Record extracts below:
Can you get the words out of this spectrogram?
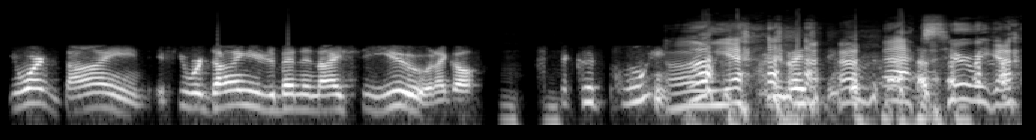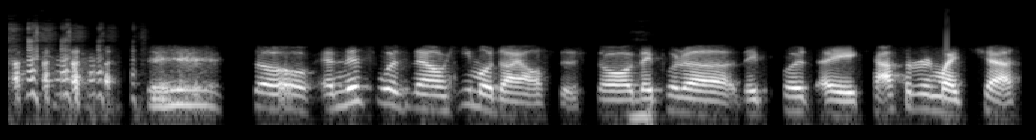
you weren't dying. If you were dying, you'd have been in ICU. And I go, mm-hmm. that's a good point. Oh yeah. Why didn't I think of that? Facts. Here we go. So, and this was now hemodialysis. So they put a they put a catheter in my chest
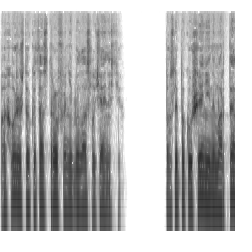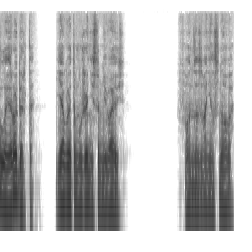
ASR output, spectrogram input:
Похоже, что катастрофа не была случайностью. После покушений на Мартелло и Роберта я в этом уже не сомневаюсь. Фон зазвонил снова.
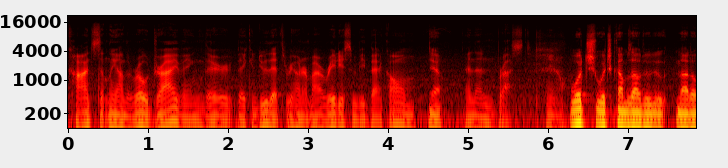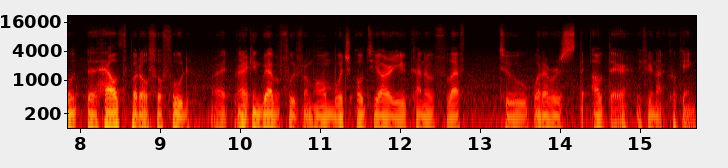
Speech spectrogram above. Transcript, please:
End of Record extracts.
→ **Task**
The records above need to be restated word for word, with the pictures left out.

→ **Response to the exercise**
Can you get the words out of this spectrogram?
you weren't dying. If you were dying, you'd have been in ICU. And I go, mm-hmm. that's a good point. Oh yeah. Why didn't I think of that? Facts. Here we go. So, and this was now hemodialysis. So they put a they put a catheter in my chest
ASR output, spectrogram input:
Похоже, что катастрофа не была случайностью. После покушений на Мартелло и Роберта я в этом уже не сомневаюсь. Фон зазвонил снова.
Speech spectrogram above. Transcript, please:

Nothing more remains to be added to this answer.